Assignment = Take the lines below between the one holding "Return the transcript" and the one holding "Take the spectrogram", inclusive, and copy them exactly. Add nothing.
++++ Material shown ++++
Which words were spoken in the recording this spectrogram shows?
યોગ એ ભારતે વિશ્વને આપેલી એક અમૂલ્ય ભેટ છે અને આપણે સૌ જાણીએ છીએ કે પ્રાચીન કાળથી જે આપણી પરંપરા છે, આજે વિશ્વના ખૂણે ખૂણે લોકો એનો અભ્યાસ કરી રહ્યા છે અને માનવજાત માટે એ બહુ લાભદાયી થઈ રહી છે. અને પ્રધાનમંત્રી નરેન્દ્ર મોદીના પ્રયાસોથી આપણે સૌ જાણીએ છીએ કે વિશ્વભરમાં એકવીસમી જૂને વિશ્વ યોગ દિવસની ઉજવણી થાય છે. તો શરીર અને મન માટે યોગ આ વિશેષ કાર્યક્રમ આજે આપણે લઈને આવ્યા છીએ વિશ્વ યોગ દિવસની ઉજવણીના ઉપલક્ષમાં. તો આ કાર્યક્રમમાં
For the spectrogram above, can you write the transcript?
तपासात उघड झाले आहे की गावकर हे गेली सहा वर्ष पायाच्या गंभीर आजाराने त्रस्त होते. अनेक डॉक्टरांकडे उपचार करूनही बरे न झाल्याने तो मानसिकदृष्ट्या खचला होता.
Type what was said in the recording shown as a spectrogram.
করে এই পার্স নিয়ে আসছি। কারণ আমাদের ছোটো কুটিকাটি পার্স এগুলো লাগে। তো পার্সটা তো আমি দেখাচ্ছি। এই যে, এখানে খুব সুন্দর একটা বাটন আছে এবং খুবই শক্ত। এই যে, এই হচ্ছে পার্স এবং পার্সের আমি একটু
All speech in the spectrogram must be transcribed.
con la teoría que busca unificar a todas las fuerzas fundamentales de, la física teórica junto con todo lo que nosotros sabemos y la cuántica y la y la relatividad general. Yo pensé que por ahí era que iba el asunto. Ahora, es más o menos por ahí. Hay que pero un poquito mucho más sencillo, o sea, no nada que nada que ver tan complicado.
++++
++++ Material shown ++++
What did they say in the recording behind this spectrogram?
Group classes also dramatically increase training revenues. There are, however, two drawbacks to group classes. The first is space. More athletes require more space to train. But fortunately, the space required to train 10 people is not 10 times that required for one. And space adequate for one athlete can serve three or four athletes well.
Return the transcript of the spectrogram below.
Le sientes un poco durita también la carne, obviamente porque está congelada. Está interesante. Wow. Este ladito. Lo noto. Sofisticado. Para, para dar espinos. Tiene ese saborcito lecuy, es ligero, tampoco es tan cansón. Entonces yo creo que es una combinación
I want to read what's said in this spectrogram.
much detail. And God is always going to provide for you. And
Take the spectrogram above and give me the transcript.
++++
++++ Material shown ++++
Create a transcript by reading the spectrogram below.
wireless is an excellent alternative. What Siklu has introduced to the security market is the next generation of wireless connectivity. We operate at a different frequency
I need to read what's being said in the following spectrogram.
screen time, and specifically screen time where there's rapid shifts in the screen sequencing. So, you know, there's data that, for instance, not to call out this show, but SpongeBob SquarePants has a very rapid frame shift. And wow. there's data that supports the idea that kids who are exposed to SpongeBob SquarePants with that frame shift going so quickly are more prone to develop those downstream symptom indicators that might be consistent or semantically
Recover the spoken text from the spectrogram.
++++
Answer box =
Return the transcript of the spectrogram below.
Le sientes un poco durita también la carne, obviamente porque está congelada. Está interesante. Wow. Este ladito. Lo noto. Sofisticado. Para, para dar espinos. Tiene ese saborcito lecuy, es ligero, tampoco es tan cansón. Entonces yo creo que es una combinación
I want to read what's said in this spectrogram.
much detail. And God is always going to provide for you. And
Take the spectrogram above and give me the transcript.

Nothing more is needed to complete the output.